Dear Doctors: My heart rate was 99 when I went for my physical recently, and my doctor said that’s too high. I explained it’s usually about 80, but medical appointments make me nervous. Still, it got me to thinking: What’s a normal resting heart rate? How do I get it to be lower?
Dear Reader: Heart rate refers to how many times your heart beats each minute. Add in the word “resting,” and you’re talking about a heart rate measured when someone is calm and relaxed. Along with blood pressure, an individual’s resting heart rate is often considered to be a window on their general health. And, just so you know, it’s not that unusual for someone’s heart rate, along with their blood pressure, to become elevated in the sometimes-stressful setting of a medical office.
According to the American Heart Association, a resting heart rate that ranges from 60 to 100 beats per minute is normal for an adult. Factors such as age, gender, height, weight, physical fitness, lifestyle and general health each play a role in a person’s resting heart rate. Research has shown that being a cigarette smoker often elevates heart rate. So can stress, depression or being sick with a cold or the flu.
Elite athletes and people who are physically fit tend to have lower resting heart rates, sometimes measuring in the 40s or 50s. Medications can have an effect on heart rate, as well. For example, stimulants such as Ritalin and certain antidepressants have been shown to raise resting heart rate. Other drugs such as calcium channel blockers or beta blockers can slow the heart rate down.

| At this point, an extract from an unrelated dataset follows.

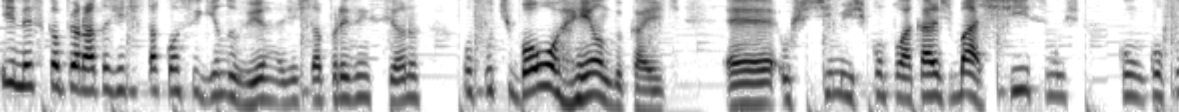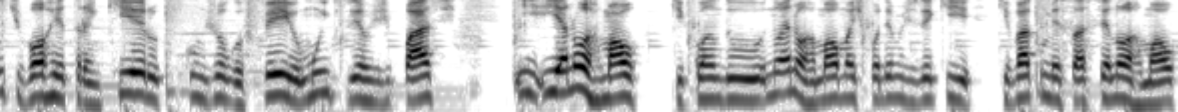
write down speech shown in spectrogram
E nesse campeonato a gente está conseguindo ver, a gente está presenciando um futebol horrendo, Kaique. É, os times com placares baixíssimos, com, com futebol retranqueiro, com jogo feio, muitos erros de passes. E, e, é normal que quando. Não é normal, mas podemos dizer que, que vai começar a ser normal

Some studies have associated a rise in resting heart rate with an increased risk of complications such as atrial fibrillation or coronary artery disease.